Eight governments came together in 1949 to form the modern Commonwealth. Australia, Canada, Sri Lanka (formerly Ceylon), India, New Zealand, Pakistan, South Africa and the United Kingdom declared themselves to be ‘united as free and equal members’ co-operating together in the pursuit of peace, liberty and progress.
The Commonwealth Foundation was registered as a Charitable Trust and came into being under English law on 1 March. It recognised the value that the efforts and endeavours of people acting outside the realm of government bring to the Commonwealth, primarily by supporting the associations of professionals.
Throughout the 1970s the concept of non-governmental organisations (NGOs) developed and Commonwealth leaders responded by expanding the mandate of the Foundation. It was reconstituted as an intergovernmental organisation (IGO) in 1982, with a remit to work with a wider range of civic organisations on specific issues including gender equality and culture.
From 1982 the Foundation started to establish an international network of development orientated NGOs, beyond the professional associations. These NGOs were largely national in their focus and distinct from the relatively well-resourced international NGOs. The Foundation worked with these partners to advance a development agenda that was broadly consistent with Commonwealth priorities. The 1980s also saw the Foundation support several professional development centres or hubs across the Commonwealth and many of these still function effectively today.
In the 1990s the Foundation used its grant making to address an emerging global development agenda, for example by supporting the participation of NGOs in major international development processes. In 1999 the Foundation presented a major piece of research on the relationship between participatory governance and good development outcomes to the Commonwealth Heads of Government Meeting (CHOGM) in Durban. This heralded a new era of facilitating dialogue between Civil Society and governments through Commonwealth processes.

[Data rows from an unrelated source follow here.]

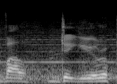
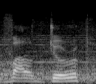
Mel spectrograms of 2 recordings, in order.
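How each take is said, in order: First: The 'de' is a separate syllable before 'Europe'. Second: The 'de' is merged into 'Europe' without a vowel. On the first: The speaker calls it wrong. "I always say Val de Europe" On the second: The speaker calls it right. "but it's like Val d'Europe"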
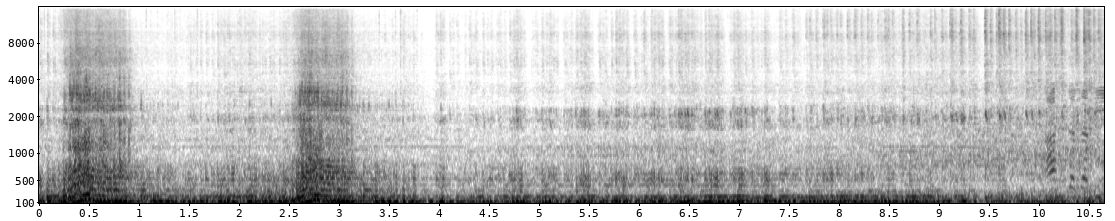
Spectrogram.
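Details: V8 with Carter competition series AFB carburetors, started after switches: two sharp throttle blips then a lumpy deep idle, no knocks or rattles; healthy.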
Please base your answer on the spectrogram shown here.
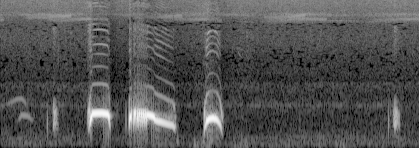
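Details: A Spotted Dove in the middle of a field gives hollow, mellow coos, three strong notes over about a second and a half, the middle one longer and falling, with softer notes around them.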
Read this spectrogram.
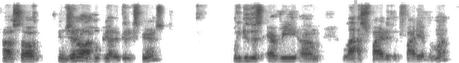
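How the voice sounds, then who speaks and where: A man presenting a live cooking demonstration for students, in a relaxed, chatty way with many fillers. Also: on the high side, quick pace, recorded from a distance, low-quality recording.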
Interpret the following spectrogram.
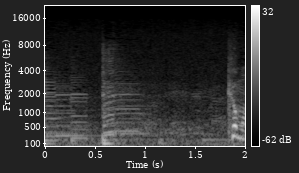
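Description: Acoustic guitar strummed: two chords about half a second apart, left ringing, then a man's singing voice comes in near the end.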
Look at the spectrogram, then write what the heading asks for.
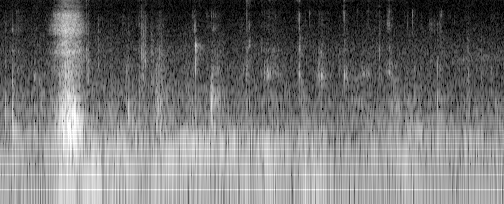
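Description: A person chewing a mouthful of paella, with faint scattered mouth clicks. A short burst of noise, the loudest sound, comes about half a second in.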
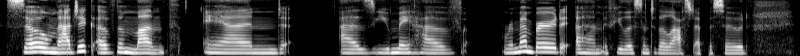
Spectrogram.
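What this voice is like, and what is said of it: Smoky, husky voice. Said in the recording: “my voice is a little like smoky for no reason”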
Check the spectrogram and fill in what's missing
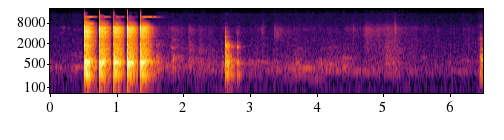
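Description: A hammer striking a hole punch: five quick, sharp metallic taps in a rapid burst, then a single lighter tap after a pause, close in an otherwise quiet room.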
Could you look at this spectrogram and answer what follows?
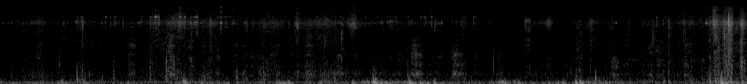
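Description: A dog running on loose sand, heard up close: soft, irregular paw thuds with panting.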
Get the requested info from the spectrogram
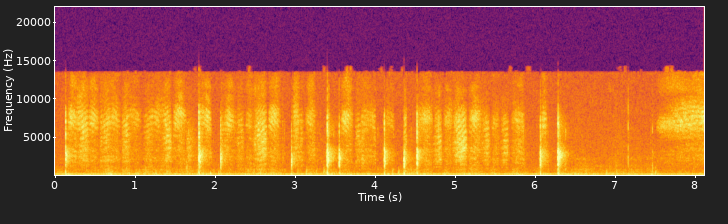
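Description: Chalk writing on a chalkboard: faint scratching with sharp taps as the letters are formed, and a longer scrape near the end as the heading is underlined.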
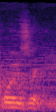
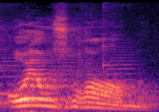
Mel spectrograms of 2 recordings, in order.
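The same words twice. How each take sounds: First: The second part sounds like the word 'slam'. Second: The second part sounds like the word 'Islam'. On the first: The speaker calls it wrong. "I kept calling it Oil Slam" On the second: The speaker calls it right. "like Islam"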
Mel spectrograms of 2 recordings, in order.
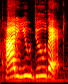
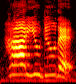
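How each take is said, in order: First: Said in the usual way. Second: How drawn out higher and slower; emphatic repeat. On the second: Shown as a demonstration. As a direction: lean on How, slower the second time.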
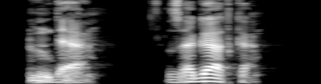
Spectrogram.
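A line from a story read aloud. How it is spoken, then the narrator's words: Grumbling guard. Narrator (Russian): буркнул охранник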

At the CHOGM in Port of Spain in 2009, Heads of Government committed to the reform of Commonwealth institutions. They established the Eminent Persons Group, which highlighted the importance of Civil Society Organisations to the future of the Commonwealth. In their final report they made several recommendations on ways in which the Foundation could support this constituency. When the report was received in Perth in 2011, Commonwealth Heads of Government committed:
‘To promote the future of the Commonwealth through the strong and important voice of its people by … re-launching the Commonwealth Foundation in 2012, while retaining its fundamental intergovernmental nature and maintaining its accountability to member states, with a revised mandate and Memorandum of Understanding so that it can more effectively deliver the objectives of strengthening and mobilising Civil Society in support of Commonwealth principles and priorities.’
The Commonwealth Foundation re-launched on 1 November 2012. Responding to this mandate, a new strategic plan marks the beginning of a third phase in the evolution of the Foundation. It breaks new ground for the organisation, signaling a determination to apply more focus, rigour and an outcomes orientation to its work.
Second strategic plan since the re-launch builds on an external evaluation and confirms the Foundation’s focus on participatory governance for development.